Advertisement

12 / 17

Ole Miss

Ole Miss

Illustration for article titled Here are the Places Where Americas Ugly Racist Past Still Live  Breathe in the Sports World
Image: Getty

Ole Miss

Got rid of the Colonel Reb mascot in 2011, but the “Rebels” nickname remains, a nod to the Confederacy, which very much remains an issue on campus.

But it’s not just a mascot or a team name. Using “Ole Miss” as a nickname for the University of Mississippi has racist roots: the term was used by slaves to refer to the wife of a plantation owner — and the school decided in 2014 to stick with it for sports, over the objection of some faculty members.

Advertisement

13 / 17

St. Louis Cardinals

St. Louis Cardinals

Illustration for article titled Here are the Places Where Americas Ugly Racist Past Still Live  Breathe in the Sports World
Photo: Getty

St. Louis Cardinals

Outside of Busch Stadium is a statue of Rogers Hornsby, certainly one of the all-time greats of the game, but also reportedly a member of the Ku Klux Klan. There’s also an Enos Slaughter statue, though Slaughter did learn his lesson as far as how he treated Jackie Robinson.

Advertisement

14 / 17

Stephen F. Austin University

Stephen F. Austin University

Illustration for article titled Here are the Places Where Americas Ugly Racist Past Still Live  Breathe in the Sports World

Stephen F. Austin University

(and Austin, Texas, state capital and home of the University of Texas)

Named for “the Father of Texas,” who was not in the Confederacy because he died in 1836, but advocated for slavery in Texas.

Advertisement

15 / 17

Tennessee Volunteers

Tennessee Volunteers

Illustration for article titled Here are the Places Where Americas Ugly Racist Past Still Live  Breathe in the Sports World
Image: Getty

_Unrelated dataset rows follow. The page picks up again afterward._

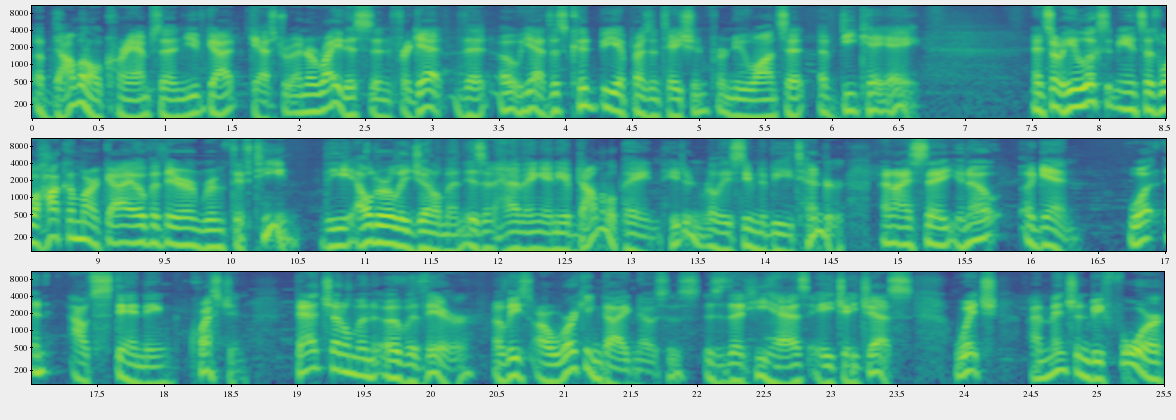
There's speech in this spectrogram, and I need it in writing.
abdominal cramps, and you've got gastroenteritis, and forget that, oh, yeah, this could be a presentation for new onset of DKA. And so he looks at me and says, Well, how come our guy over there in room 15, the elderly gentleman, isn't having any abdominal pain? He didn't really seem to be tender. And I say, You know, again, what an outstanding question. That gentleman over there, at least our working diagnosis, is that he has HHS, which I mentioned before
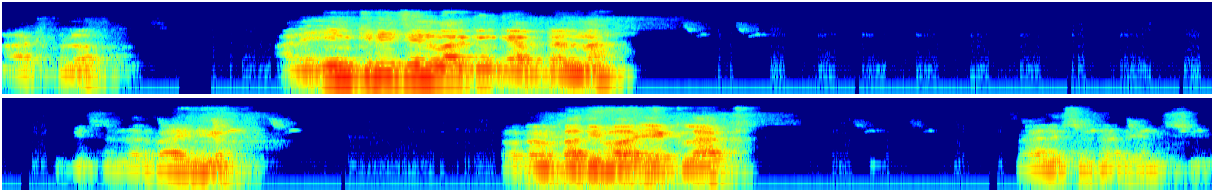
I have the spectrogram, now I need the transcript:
आउटफ्लो अनि इन्क्रिज इन वर्किङ क्यापिटलमा बिस हजार बाहिरियो। टोटल कति भयो? एक लाख चालिस हजार एनसी भयो।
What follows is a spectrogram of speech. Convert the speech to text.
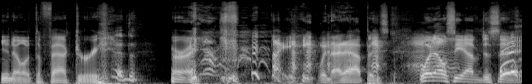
You know, at the factory. All right. I hate when that happens. What else do you have to say?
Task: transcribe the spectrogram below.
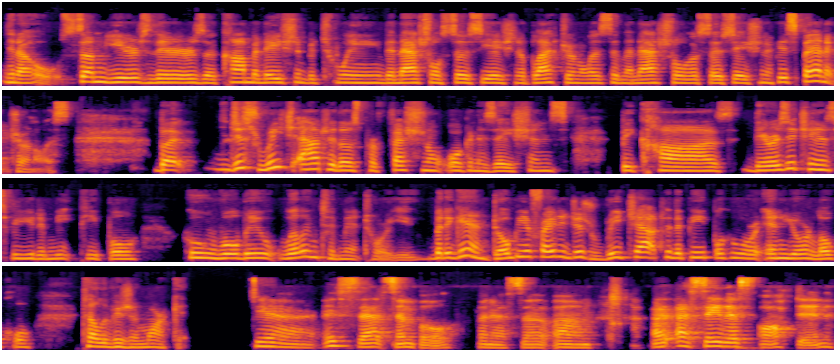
You know, some years there's a combination between the National Association of Black Journalists and the National Association of Hispanic Journalists. But just reach out to those professional organizations because there is a chance for you to meet people who will be willing to mentor you. But again, don't be afraid to just reach out to the people who are in your local television market. Yeah, it's that simple, Vanessa. Um, I, I, say this often:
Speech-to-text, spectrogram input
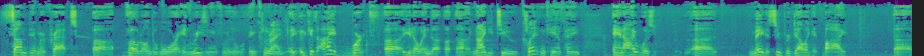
some Democrats uh, vote on the war and reasoning for the war, including Right. because I had worked, uh, you know, in the uh, '92 Clinton campaign, and I was uh, made a super delegate by uh,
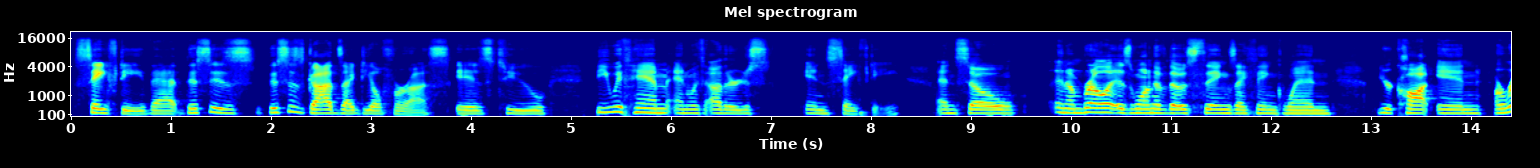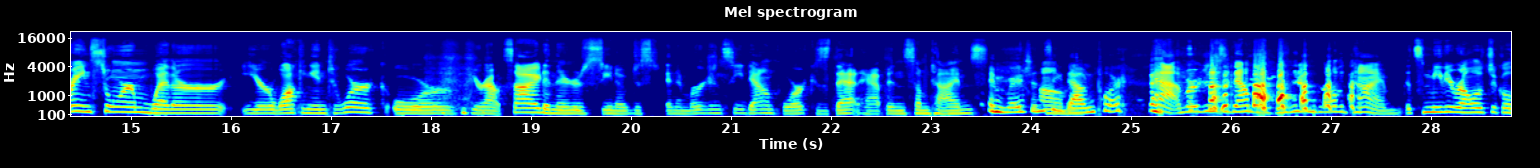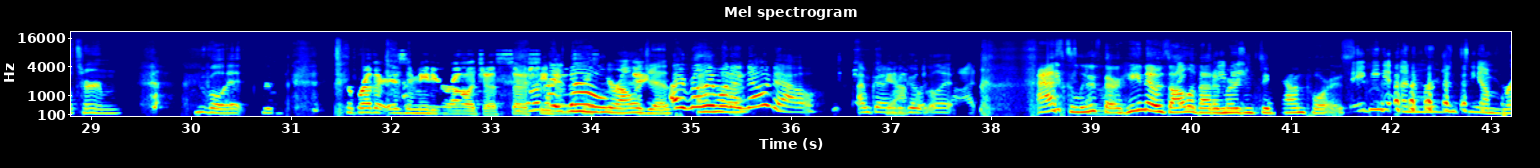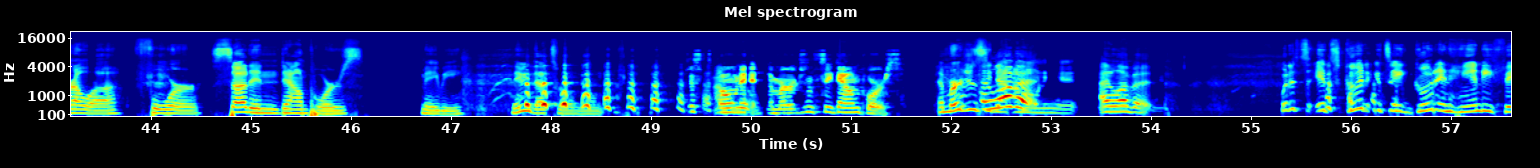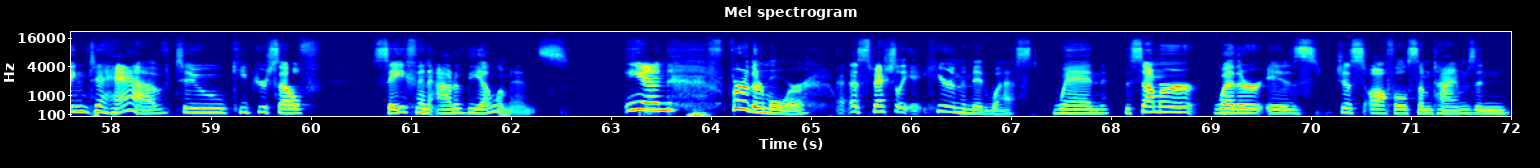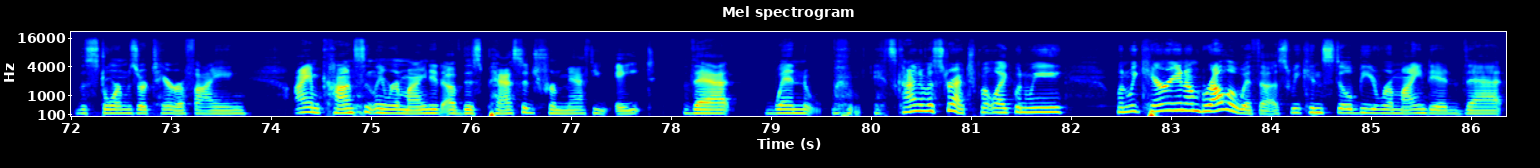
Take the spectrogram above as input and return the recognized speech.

Tennessee Volunteers

Not only is Neyland Stadium named for Robert Neyland, there’s a statue of him outside. But Neyland stood against desegregation, and refused to have his Volunteers play against teams with Black players.

Advertisement

16 / 17

Washington (NFL)

Washington (NFL)

Illustration for article titled Here are the Places Where Americas Ugly Racist Past Still Live  Breathe in the Sports World
Photo: Getty

Washington (NFL)

C’mon.

Advertisement

17 / 17

Sorry to all the other Jesse Spectors for ruining your Google results.